As chair of the Health Committee, and as a supporter of reproductive freedom, he seeks to keep New York pro-choice, and sponsors Gov. Spitzer's Reproductive Health and Privacy Protection Act.[citation needed]

Gottfried introduced the first marriage bill in the Assembly in 2003.[citation needed] When Governor Eliot Spitzer submitted it as a Governor’s program bill in 2007, Assembly Member Daniel O’Donnell, one of the Assembly’s openly gay members, became the lead sponsor.[7][8] Marriage Equality finally became law in New York State in June 2011.[citation needed]

Other bills he sponsors are: GENDA, the Gender Non-Discrimination Act which would make discrimination based on gender identity illegal;[9][10] and a bill to make the medical use of marijuana legal[11]

As a leading advocate for patient autonomy, he has a major responsibility for New York's renowned managed care reforms, and continues to sponsor legislation for stronger protections for consumers and health care providers, work toward public support for universal access to quality, affordable health care, and establish end-of-life and pain management protocols. Gottfried's NY Health bill,[12] to establish universal, publicly funded health coverage, was the first of its kind to pass a legislative body (NYS Assembly, 1992).[citation needed]

During his time as a member of the Assembly Gottfried has served in various leadership capacities, including as Deputy Majority Leader, Assistant Majority Leader, Chairman of the Assembly Committee on Codes, and Children and Families, as well as Chairman of the Assembly Task Force on the Homeless, Campaign Finance Reform and Crime Victims.[citation needed] In his most recent re-election bid he received 82% of the vote.[13]

In May 2015, Gottfried tried to curb a bill introduced by Linda Rosenthal that would allow customers to bring their dogs to outdoor restaurants, because Gottfried was afraid larger breeds would be able to grab food from tabletops.[14][15] Gottfried said: "Some dogs are tall enough that all they would have to do is turn their heads and they would be eating off people’s plates."[14] A similar bill that passed in California has not resulted in any problems, and the practice is also legal in Israel and some European countries.[14][15] The bill passed the Senate in May 2015.[14][15]

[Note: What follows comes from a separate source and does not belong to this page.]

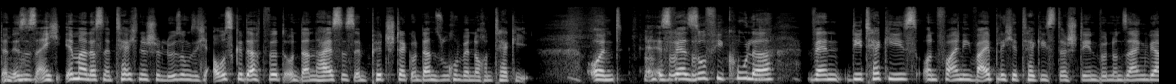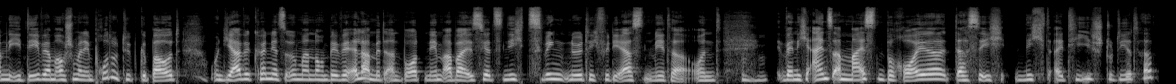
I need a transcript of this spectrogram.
Dann mhm. ist es eigentlich immer, dass eine technische Lösung sich ausgedacht wird und dann heißt es im Pitch-Deck und dann suchen wir noch einen Techie. Und es wäre so viel cooler, wenn die Techies und vor allen Dingen weibliche Techies da stehen würden und sagen, wir haben eine Idee, wir haben auch schon mal den Prototyp gebaut und ja, wir können jetzt irgendwann noch einen BWLer mit an Bord nehmen, aber ist jetzt nicht zwingend nötig für die ersten Meter. Und mhm. wenn ich eins am meisten bereue, dass ich nicht IT studiert habe,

New York Assembly
Preceded by
Jerome Kretchmer
New York State Assembly
65th District

Succeeded by
Andrew Stein
Preceded by
Albert H. Blumenthal
New York State Assembly
67th District

Succeeded by
Jerrold Nadler
Preceded by
William F. Passannante
New York State Assembly
64th District

Succeeded by
Sheldon Silver
Preceded by
Rubén Díaz, Jr.
New York State Assembly
75th District